▸ **Exercise brief**
Print out the data that follows exactly, character for character, apart from the pictures.

Stored entries:
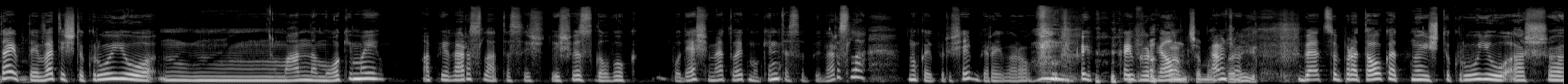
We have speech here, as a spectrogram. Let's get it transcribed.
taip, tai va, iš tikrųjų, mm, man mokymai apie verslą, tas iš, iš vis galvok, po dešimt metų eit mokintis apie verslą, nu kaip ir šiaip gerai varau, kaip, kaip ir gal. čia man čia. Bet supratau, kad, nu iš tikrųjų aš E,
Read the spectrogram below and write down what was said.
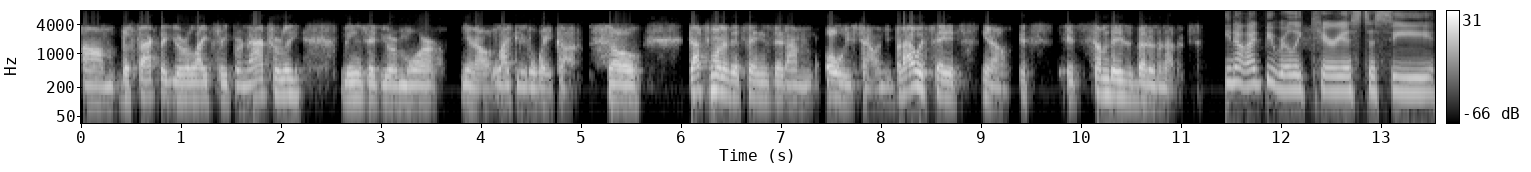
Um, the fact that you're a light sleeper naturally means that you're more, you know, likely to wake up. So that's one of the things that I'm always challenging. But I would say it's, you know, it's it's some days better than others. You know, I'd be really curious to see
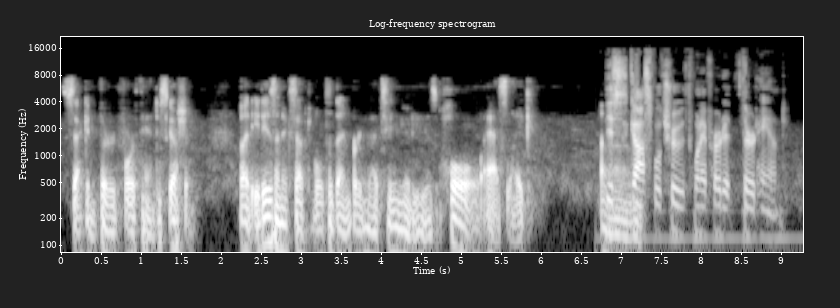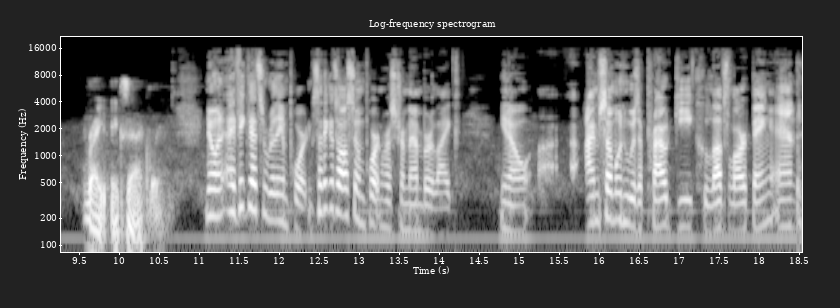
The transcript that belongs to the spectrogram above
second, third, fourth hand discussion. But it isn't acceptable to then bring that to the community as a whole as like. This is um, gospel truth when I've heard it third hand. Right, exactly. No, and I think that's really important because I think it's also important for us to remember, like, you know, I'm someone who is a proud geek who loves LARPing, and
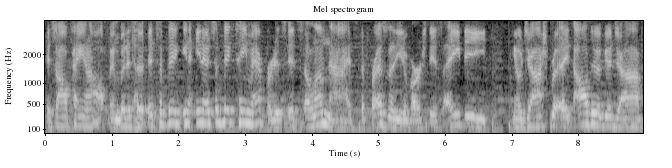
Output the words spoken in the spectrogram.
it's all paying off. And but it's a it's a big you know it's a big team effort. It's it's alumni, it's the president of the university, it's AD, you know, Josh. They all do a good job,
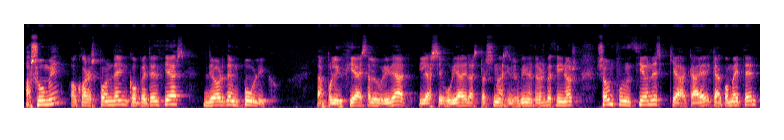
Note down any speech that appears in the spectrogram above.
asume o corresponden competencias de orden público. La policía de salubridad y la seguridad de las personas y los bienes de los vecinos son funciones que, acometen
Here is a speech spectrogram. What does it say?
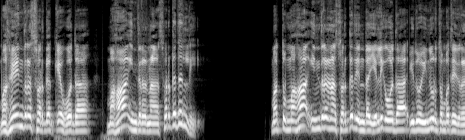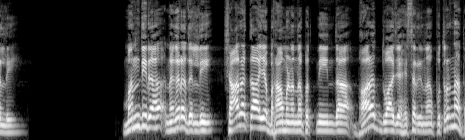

▸ **Solved problem**
We have speech here, as a spectrogram. Let's get it transcribed.
taip, tai va, iš tikrųjų, mm, man mokymai apie verslą, tas iš, iš vis galvok, po dešimt metų eit mokintis apie verslą, nu kaip ir šiaip gerai varau, kaip, kaip ir gal. čia man čia. Bet supratau, kad, nu iš tikrųjų aš E,
Read the spectrogram below and write down what was said.
Um, the fact that you're a light sleeper naturally means that you're more, you know, likely to wake up. So that's one of the things that I'm always challenging. But I would say it's, you know, it's it's some days better than others. You know, I'd be really curious to see
The transcript that belongs to the spectrogram above
second, third, fourth hand discussion. But it isn't acceptable to then bring that to the community as a whole as like. This is um, gospel truth when I've heard it third hand. Right, exactly. No, and I think that's really important because I think it's also important for us to remember, like, you know, I'm someone who is a proud geek who loves LARPing, and
Output the words spoken in the spectrogram.
it's all paying off. And but it's a it's a big you know it's a big team effort. It's it's alumni, it's the president of the university, it's AD, you know, Josh. They all do a good job,
Note down any speech that appears in the spectrogram above.
asume o corresponden competencias de orden público. La policía de salubridad y la seguridad de las personas y los bienes de los vecinos son funciones que, acometen
Here is a speech spectrogram. What does it say?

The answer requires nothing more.